Personally I think the Prologue as sung by Gobbi is a marvellous gift from heaven! Unforgettable and simply superb. In this wonderful solo he tells us that the drama, although performed by actors, is about real human beings who like everyone else have ordinary human feelings. This is opera solo music at its finest.
In Act 1, the travelling players arrive at a small village and are greeted enthusiastically by the crowds, then soon move off to the local tavern leaving Nedda alone at homebase. She daydreams of being freed from her life there, free as the birds in the sky, and sings a wonderfully inspired aria filled with joy. To me it is a special musical moment to be remembered. Present only is Tonio, the simpleminded member of the group, who has a crush on Nedda but of course she is married to Canio, the leader. Tonio forces his attentions on her, moved by the love that stirs in his heart, but she scorns him, strikes him with a whip, and he backs away humiliated, vowing vengeance. This sets the tone for much of what follows as one feels a tension in the air whenever he's around.
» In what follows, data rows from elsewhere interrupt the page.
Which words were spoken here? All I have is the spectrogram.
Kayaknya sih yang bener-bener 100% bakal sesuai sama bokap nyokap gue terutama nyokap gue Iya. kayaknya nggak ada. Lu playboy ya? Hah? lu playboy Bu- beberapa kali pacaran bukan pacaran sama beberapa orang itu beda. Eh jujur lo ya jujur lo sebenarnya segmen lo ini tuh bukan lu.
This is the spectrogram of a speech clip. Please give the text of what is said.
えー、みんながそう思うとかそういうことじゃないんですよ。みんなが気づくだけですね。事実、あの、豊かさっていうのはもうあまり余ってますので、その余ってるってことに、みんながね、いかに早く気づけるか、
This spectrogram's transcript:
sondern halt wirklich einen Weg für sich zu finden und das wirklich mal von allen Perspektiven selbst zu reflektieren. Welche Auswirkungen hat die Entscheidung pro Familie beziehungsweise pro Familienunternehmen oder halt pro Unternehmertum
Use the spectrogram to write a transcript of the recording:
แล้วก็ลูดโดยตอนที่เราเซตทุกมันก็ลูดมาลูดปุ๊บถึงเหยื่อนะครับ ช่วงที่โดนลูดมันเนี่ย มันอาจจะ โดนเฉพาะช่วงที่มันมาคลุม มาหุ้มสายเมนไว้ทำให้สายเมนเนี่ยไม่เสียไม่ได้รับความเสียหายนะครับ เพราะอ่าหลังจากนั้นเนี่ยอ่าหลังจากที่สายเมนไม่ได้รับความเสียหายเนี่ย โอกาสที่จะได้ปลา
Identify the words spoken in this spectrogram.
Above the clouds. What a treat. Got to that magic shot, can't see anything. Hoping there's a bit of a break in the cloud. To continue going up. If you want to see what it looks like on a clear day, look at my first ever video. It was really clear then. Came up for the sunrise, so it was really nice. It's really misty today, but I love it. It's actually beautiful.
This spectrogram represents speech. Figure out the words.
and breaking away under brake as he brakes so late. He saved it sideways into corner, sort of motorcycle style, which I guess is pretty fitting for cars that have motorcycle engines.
Silvio (Lino Puglisi) is Nedda's lover and he next appears after Tonio has left the scene. He'd like to take Nedda away with him, wanting her to leave the group, and questioning her again what her feelings are for her older husband, Canio. Surely if she doesn't love him she shouldn't stay. She hesitates then reluctantly agrees to meet Silvio after that night's performance, to run off together, and they finish the scene with exquisite singing of their love and future life together. Such beautiful music.
Canio (Franco Corelli) is the jealous husband and now arrives, but he returns only to find Nedda with Silvio so he frantically chases after him but Silvio manages to escape and not be recognized. Not knowing exactly who it is Canio roughly demands that Nedda reveal his name. She doesn't give in to him however. The day moves on and it's time to prepare for the evening's performance.
We find in Act 2 that the play onstage begins with a Serenade sung by Beppe, very nicely performed by Mario Carlin. He plays Harlequin who sings to his ladylove, Columbine (Nedda). Canio has to play the part of Pagliaccio who suddenly bursts upon the stage and Harlequin runs away. This role playing is too close to home for Canio who lapses into the real life drama that started off stage. Now he demands from Columbine (his wife Nedda) the name of her lover and there is no pretending anymore. Thereafter is the denouement to follow.
When the opera was first performed it was not highly regarded by the critics but the major tenors of the time enjoyed the Pagliacci role and that helped to keep it popular. In modern times the opinion has mellowed and it's considered a very good example of expressive artistry, a nice compliment given that it's rather a short opera compared to most others. One gets to appreciate this music more and more after some serious listening. Well recommended.